* [Exercise brief]: If a line of the data contains the word "said", it is counted; report how many such lines there are and nothing else.

* [Study material]:
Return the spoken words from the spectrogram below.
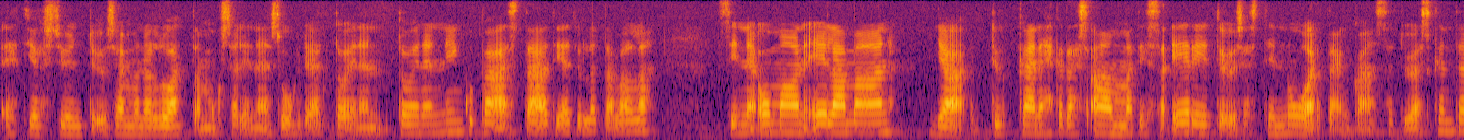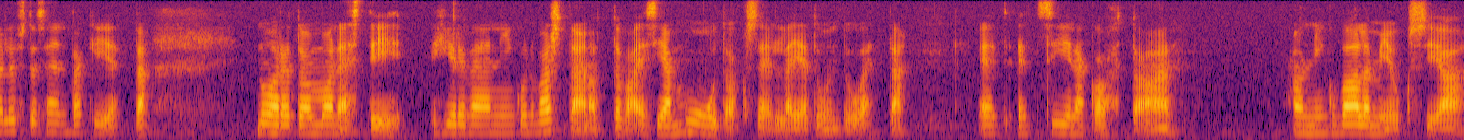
että jos syntyy semmoinen luottamuksellinen suhde, että toinen, toinen niin kuin päästää tietyllä tavalla sinne omaan elämään. Ja tykkään ehkä tässä ammatissa erityisesti nuorten kanssa työskentelystä sen takia, että nuoret on monesti hirveän niin kuin vastaanottavaisia muutokselle ja tuntuu, että et, et siinä kohtaa on niin kuin valmiuksia,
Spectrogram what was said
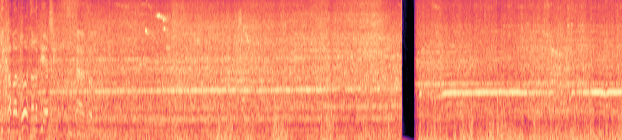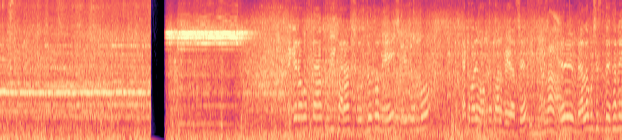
কি খাবার গো? চলো খেয়ে আসি। হ্যাঁ চলো। অবস্থা খুবই খারাপ সূর্য তো নেই সেই জন্য একেবারে অন্ধকার হয়ে আছে। মেলা। মেলা বসেছে তো এখানে।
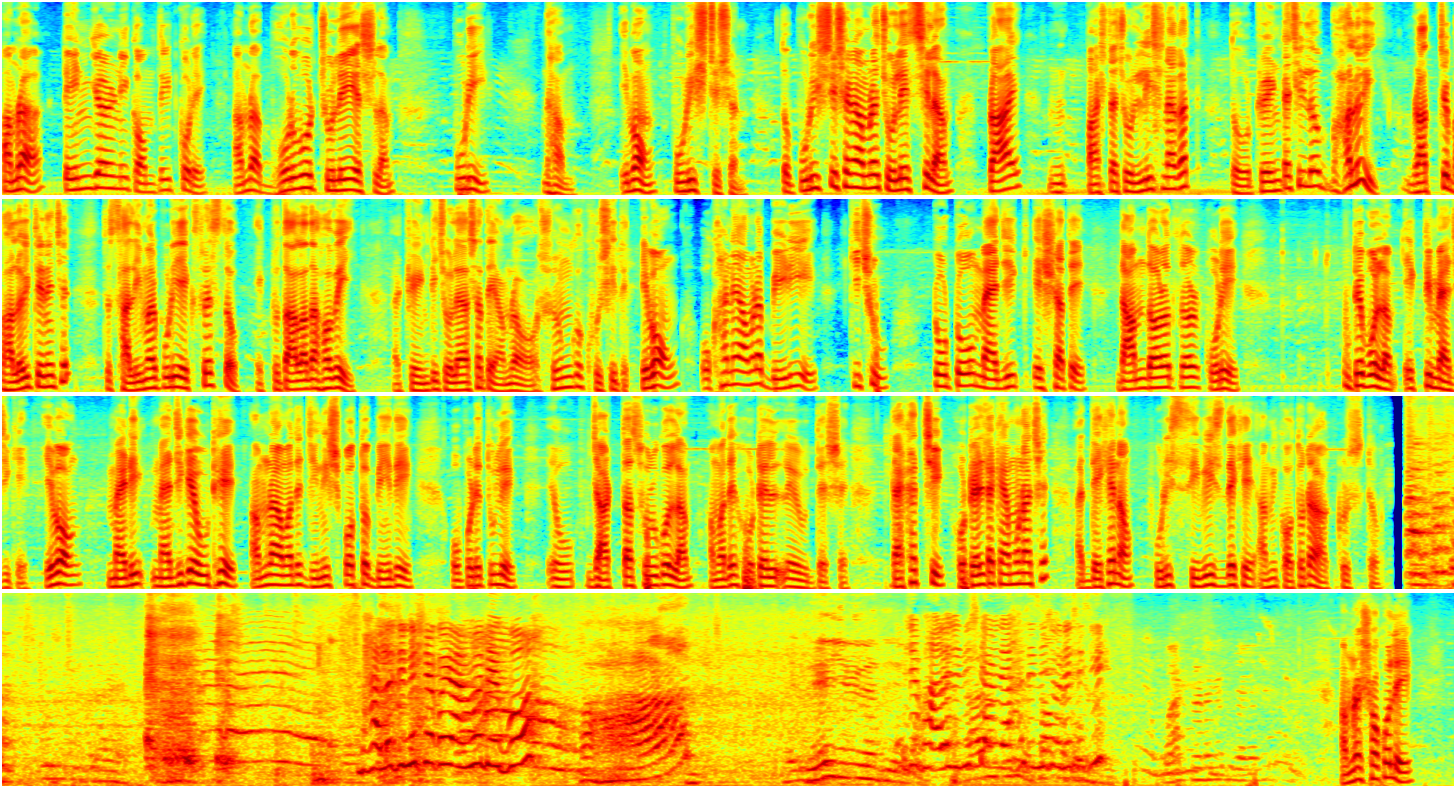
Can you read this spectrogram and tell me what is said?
আমরা ট্রেন জার্নি কমপ্লিট করে আমরা ভোর ভোর চলে আসলাম পুরী ধাম এবং পুরী স্টেশন তো পুরী স্টেশনে আমরা চলে এসেছিলাম প্রায় পাঁচটা চল্লিশ নাগাদ। তো ট্রেনটা ছিল ভালোই, রাত্রে ভালোই টেনেছে তো শালিমার পুরী এক্সপ্রেস তো একটু তো আলাদা হবেই। আর ট্রেনটি চলে আসাতে আমরা অসংখ্য খুশিতে। এবং ওখানে আমরা বেরিয়ে কিছু টোটো, ম্যাজিক এর সাথে দাম দরদর করে উঠে পড়লাম একটি ম্যাজিকে। এবং ম্যাডি, ম্যাজিকে উঠে আমরা আমাদের জিনিসপত্র বেঁধে ওপরে তুলে ও যাত্রা শুরু করলাম আমাদের হোটেলের উদ্দেশ্যে। দেখাচ্ছি হোটেলটা কেমন আছে আর দেখে নাও পুরীর সি বিচ দেখে আমি কতটা আকৃষ্ট। ভালো জিনিসটা কই আমিও দেখব। ভালো জিনিসটা আমি দেখাতে নিয়ে চলে এসেছি। আমরা সকলে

* [Answer]: 2